BAUDOIN, GERVAIS, surgeon; b. and baptized 3 Aug. 1686 at Quebec, son of Gervais Baudouin*, surgeon-major of Quebec, and Anne Auber; brother of Michel Baudouin; d. 30 June 1752 and buried 2 July at Quebec.
Gervais Baudoin studied at the seminary of Quebec; then, following in his father’s footsteps, he practised as a surgeon. In 1712 he vainly sought the position of surgeon-major of Quebec; his father had held this position from 1695 till his death in 1700. In 1716 Gervais was residing on Rue Sous-le-Fort, where he had been living since September 1714; indeed, a clause in his marriage contract, signed 2 Sept. 1714 before the notary Pierre Rivet* Cavelier and agreed to by his mother, called upon the latter to lodge and maintain the newly married couple until the following spring. In 1722 he was a churchwarden of the parish of Notre-Dame de Québec.
Baudoin occupied no other public office and devoted himself entirely, it seems, to his profession as a surgeon. He took a few cases to court, two of which were appealed to the Conseil Supérieur. His first lawsuit, from 1730 to 1732, was against his brother Louis and his sister Marie-Anne, widow of Jean-Baptiste Hertel* de Rouville, and concerned a house that had been a legacy from their father. From 1741 to 1744 he again went to court about the inheritance, this time with his sister Marie-Anne, against the claims of Henri Dusautoy who had married Marie-Anne Roussel, Louis Baudouin’s widow. From 1744 till his death Gervais Baudoin lived on Rue de la Montagne, where his surgeon’s consulting-room was located.
On 5 Sept. 1714 he had married Marie-Thérèse Guyon Fresnay, who bore him six daughters and five sons; one of his sons, Charles-Louis, became a priest, and three of his daughters entered religious orders. His second wife was Marthe Marcoux, by whom he had one daughter; when the marriage contract was drawn up before the notary Jacques-Nicolas Pinguet de Vaucour, 20 Nov. 1738, the wife declared she did not know how to sign her name.
Gervais Baudoin died 30 June 1752; on 5 July, three days after his burial, the notary Claude Barolet began the inventory of their joint estate at the widow’s request. Their possessions in furniture, dishes, linen, and other belongings, with the exception of “the bed and bedding belonging to the aforementioned deceased and his widow, which she has claimed by virtue of the clause inserted in her marriage contract,” were appraised at about 1,100 livres.

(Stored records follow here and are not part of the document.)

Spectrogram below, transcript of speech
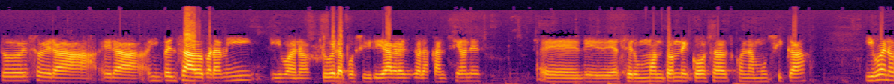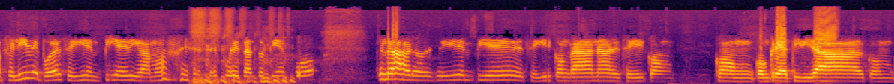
todo eso era, era impensado para mí y bueno, tuve la posibilidad, gracias a las canciones, eh, de, de hacer un montón de cosas con la música. Y bueno, feliz de poder seguir en pie, digamos, después de tanto tiempo. Claro, de seguir en pie, de seguir con ganas, de seguir con, con, con creatividad, con,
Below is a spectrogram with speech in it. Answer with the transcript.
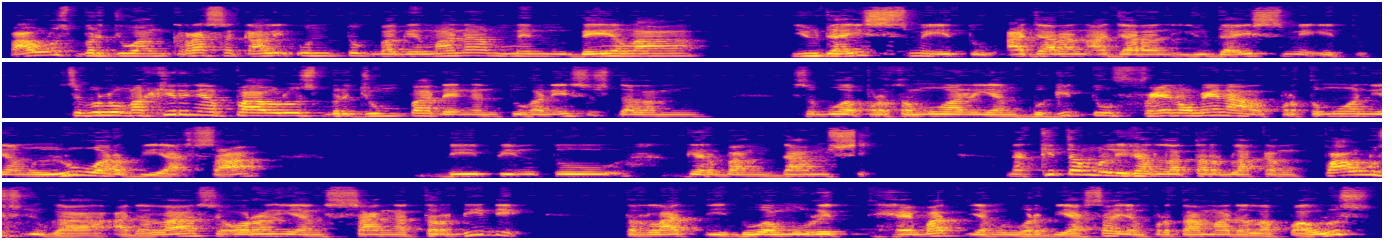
Paulus berjuang keras sekali untuk bagaimana membela Yudaisme itu, ajaran-ajaran Yudaisme itu. Sebelum akhirnya Paulus berjumpa dengan Tuhan Yesus dalam sebuah pertemuan yang begitu fenomenal, pertemuan yang luar biasa di pintu gerbang Damsik. Nah, kita melihat latar belakang Paulus juga adalah seorang yang sangat terdidik, terlatih, dua murid hebat yang luar biasa. Yang pertama adalah Paulus,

In addition there were two houses, on Rue Saint-Pierre and Rue de la Montagne, the dispensary and its books valued at 245 livres by the apothecary Jean-Jard Boispineau, as well as “surgical instruments and equipment” valued at 259 livres by the surgeon André Arnoux. The estate Gervais Baudoin left behind him was divided up on 25 Aug. 1752; it was a meagre fortune indeed that his profession as a surgeon, which he seems to have practised all his life, had enabled him to build up.
ANQ, Greffe de R.-C. Barolet, 2 janv. 1748, 5 juill., 25 août 1752; Greffe de J.-N. Pinguet de Vaucour, 20 nov. 1738; Greffe de Pierre Rivet Cavelier, 2 sept. 1714. “Correspondance de Vaudreuil,” APQ Rapport, 1947-48, 137. Albertus Martin, “La famille Beaudoin,” BHR, XL (1934), 693–700. Recensement de Québec, 1716 (Beaudet), 54, 58. “Recensement de Québec, 1744” (APQ Rapport), 192. P.-V. Charland, “Notre-Dame de Québec: le nécrologe de la crypte,” BRH, XX (1914), 214. Godbout, “Nos ancêtres,” APQ Rapport, 1953–54, 507. P.-G. Roy, Inv. contrats de mariage, I; Inv. jug. et délib., 1717–1760, I, II, IV; Inv. ord. int., II, 164; Inv. testaments, I, 34. Taillemite, Inventaire analytique, série B, I, 215. Ahern, Notes pour l’histoire de la médecine, 42–43. Amédée Gosselin, L’instruction au Canada, 413, 433.